[Required action]:
Shown below are entries with pictures; the line with "I could use a transcript of this spectrogram." through the line with "Answer with the" is the span to retype exactly, and the pictures stay out.

*** Opening of Source records ***

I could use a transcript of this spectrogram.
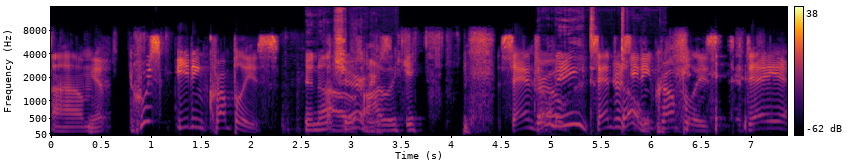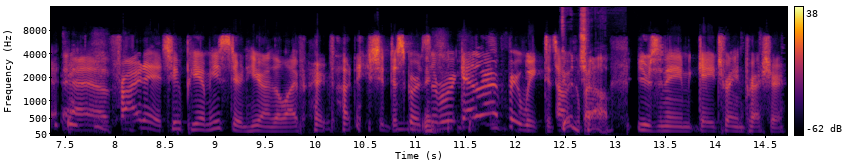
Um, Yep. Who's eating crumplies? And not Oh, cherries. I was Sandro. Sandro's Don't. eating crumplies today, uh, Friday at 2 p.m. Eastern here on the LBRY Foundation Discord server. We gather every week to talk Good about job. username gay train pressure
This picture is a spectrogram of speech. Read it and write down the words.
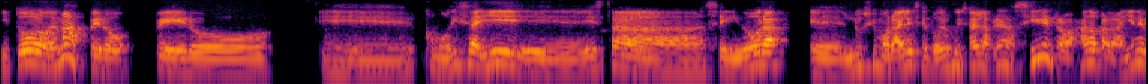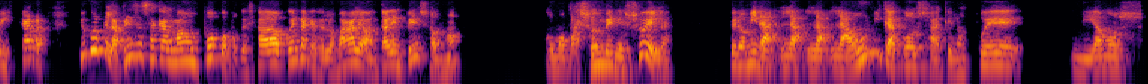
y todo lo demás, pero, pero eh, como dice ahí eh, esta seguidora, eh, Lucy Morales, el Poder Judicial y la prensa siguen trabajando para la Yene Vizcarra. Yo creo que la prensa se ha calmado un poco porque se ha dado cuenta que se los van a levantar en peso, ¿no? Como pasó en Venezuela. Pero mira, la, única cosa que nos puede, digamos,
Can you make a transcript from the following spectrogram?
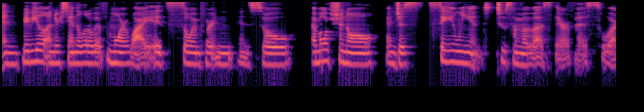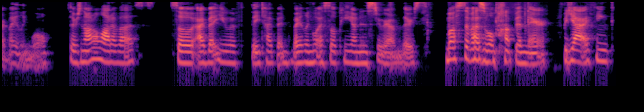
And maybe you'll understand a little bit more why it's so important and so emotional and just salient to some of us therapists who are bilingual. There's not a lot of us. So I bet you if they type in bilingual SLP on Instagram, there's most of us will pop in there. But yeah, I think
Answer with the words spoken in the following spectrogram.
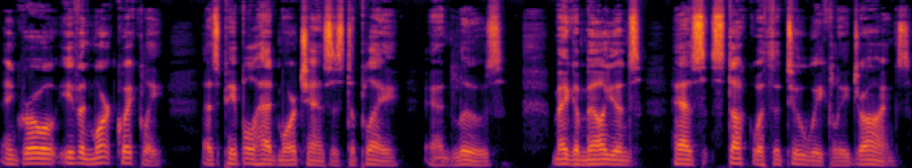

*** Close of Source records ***
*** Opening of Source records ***

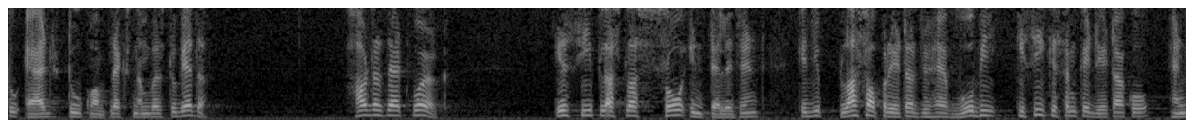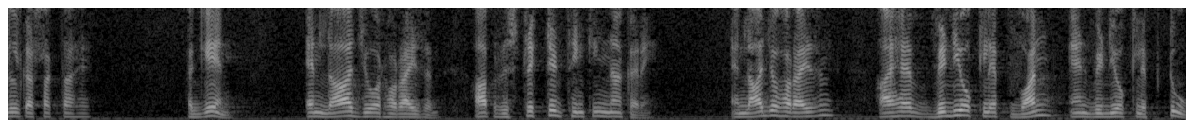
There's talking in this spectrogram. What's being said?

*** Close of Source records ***
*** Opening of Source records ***

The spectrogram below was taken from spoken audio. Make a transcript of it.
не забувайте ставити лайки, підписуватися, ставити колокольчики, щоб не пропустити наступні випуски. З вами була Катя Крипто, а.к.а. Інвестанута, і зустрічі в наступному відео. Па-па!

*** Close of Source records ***

[The completed task]:
I could use a transcript of this spectrogram.
Um, Yep. Who's eating crumplies? And not Oh, cherries. I was Sandro. Sandro's Don't. eating crumplies today, uh, Friday at 2 p.m. Eastern here on the LBRY Foundation Discord server. We gather every week to talk Good about job. username gay train pressure
This picture is a spectrogram of speech. Read it and write down the words.
y todo lo demás, pero, pero eh, como dice ahí eh, esta seguidora, eh, Lucy Morales, el Poder Judicial y la prensa siguen trabajando para la Yene Vizcarra. Yo creo que la prensa se ha calmado un poco porque se ha dado cuenta que se los van a levantar en peso, ¿no? Como pasó en Venezuela. Pero mira, la, única cosa que nos puede, digamos,
Can you make a transcript from the following spectrogram?
And maybe you'll understand a little bit more why it's so important and so emotional and just salient to some of us therapists who are bilingual. There's not a lot of us. So I bet you if they type in bilingual SLP on Instagram, there's most of us will pop in there. But yeah, I think
Answer with the words spoken in the following spectrogram.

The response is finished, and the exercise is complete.